“We’re always working to improve what goes on in the classroom, whether it’s on ground or online, and this helps us take a giant step forward,” said Marla Cartwright, Columbia State director of academic engagement and innovation. ““Thanks to support from our Columbia State President Dr. Janet Smith and Patrick McElhiney from our development and grants office, we were able to secure grant funds in the amount of $21,000.”

Cartwright, a Columbia State graduate, has worked in higher education for more than 30 years. Noticing a gap in adjunct and underrepresented minority faculty’s enrichment opportunities, she applied for the SERS grant in order to ensure these groups receive the community and resources needed to continue to bring students the best classroom experience, whether in-person or online.

“This is a way to add a layer of support for these faculty members,” Cartwright said. “Our adjunct faculty are a little more restricted in terms of coming to campus.”

Adjunct faculty members typically do not have the scheduling flexibility to attend the same training opportunities that full-time faculty receive. Instead, their unique needs dictate that flexible, accommodating options are available.

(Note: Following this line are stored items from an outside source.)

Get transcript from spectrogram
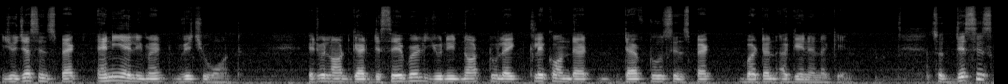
You just inspect any element which you want. It will not get disabled. You need not to like click on that devtools inspect button again and again. So this is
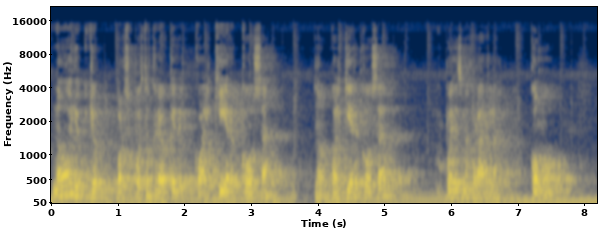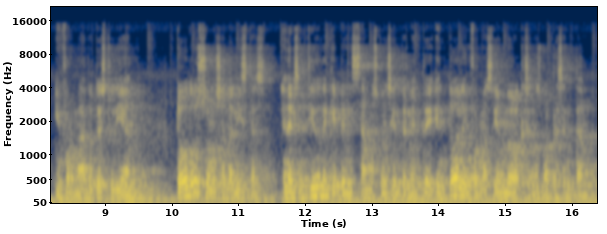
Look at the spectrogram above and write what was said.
No, yo, yo por supuesto creo que cualquier cosa, no, cualquier cosa puedes mejorarla. ¿Cómo? Informándote, estudiando. Todos somos analistas, en el sentido de que pensamos conscientemente en toda la información nueva que se nos va presentando.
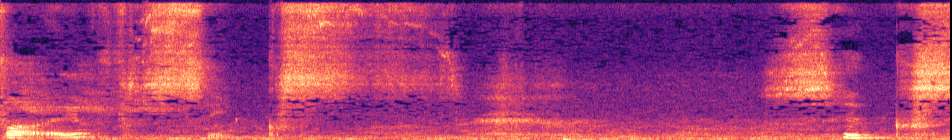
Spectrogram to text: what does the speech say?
five six sixty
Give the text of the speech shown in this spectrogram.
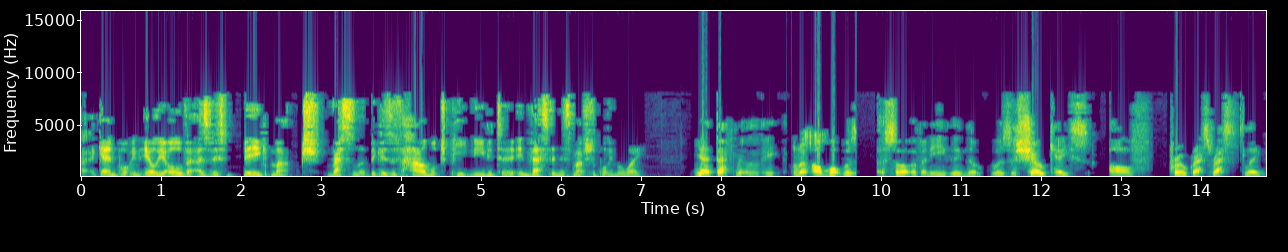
again putting Ilya over as this big match wrestler because of how much Pete needed to invest in this match to put him away. Yeah, definitely. On, on what was a sort of an evening that was a showcase of progress wrestling,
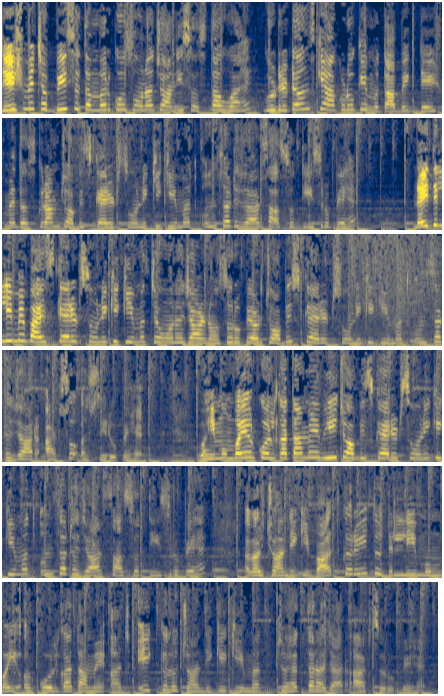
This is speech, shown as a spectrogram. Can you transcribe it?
देश में 26 सितंबर को सोना चांदी सस्ता हुआ है। गुड रिटर्न्स के आंकड़ों के मुताबिक देश में 10 ग्राम 24 कैरेट सोने की कीमत उनसठ हज़ार सात सौ तीस रूपए है। नई दिल्ली में 22 कैरेट सोने की कीमत चौवन हज़ार नौ सौ रूपए और 24 कैरेट सोने की कीमत उनसठ हज़ार आठ सौ अस्सी रूपए है। वहीं मुंबई और कोलकाता में भी 24 कैरेट सोने की कीमत उनसठ हज़ार सात सौ तीस रूपए है। अगर चांदी की बात करें तो दिल्ली, मुंबई और कोलकाता में आज एक किलो चांदी की कीमत चौहत्तर हज़ार आठ सौ रूपए है।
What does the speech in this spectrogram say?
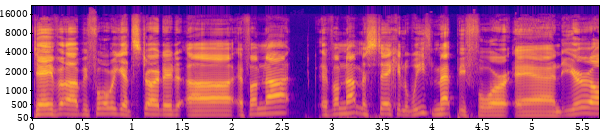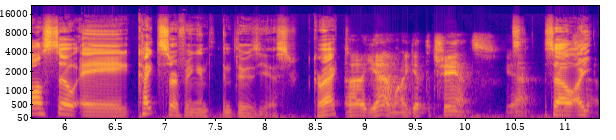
Dave, uh, before we get started, uh, if I'm not if I'm not mistaken, we've met before, and you're also a kite surfing enthusiast, correct? Uh, yeah, when I get the chance. Yeah. so, are, uh,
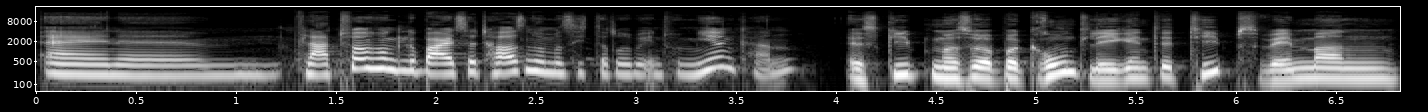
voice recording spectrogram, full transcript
eine Plattform von Global 2000, wo man sich darüber informieren kann? Es gibt mal so ein paar grundlegende Tipps, wenn man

The grant’s purpose is to provide funding for innovative and effective programs or projects for adjunct and underrepresented faculty that will, in turn, increase success rates and improve educational outcomes. The focus group pilot program of the grant project is projected to benefit both underserved adjunct and underrepresented minority faculty members.

The pilot program would implement a “Community of Practice” (CoP) by utilizing the guidance provided in the “Teaching and Learning Toolkit: A Research-Based Guide to Building a Culture of Teaching & Learning Excellence” from Achieving the Dream. By building a community of practice for faculty members to share teaching strategies in a welcoming and inclusive environment, both faculty and students can benefit from an increased focused on a supportive classroom environment.

“It’s a recursive process,” Cartwright said. “Our faculty are lifelong students, just like we hope our students will be lifelong learners.”

The grant program extends through June 2023, with the hope of continuing these efforts in the following fiscal year.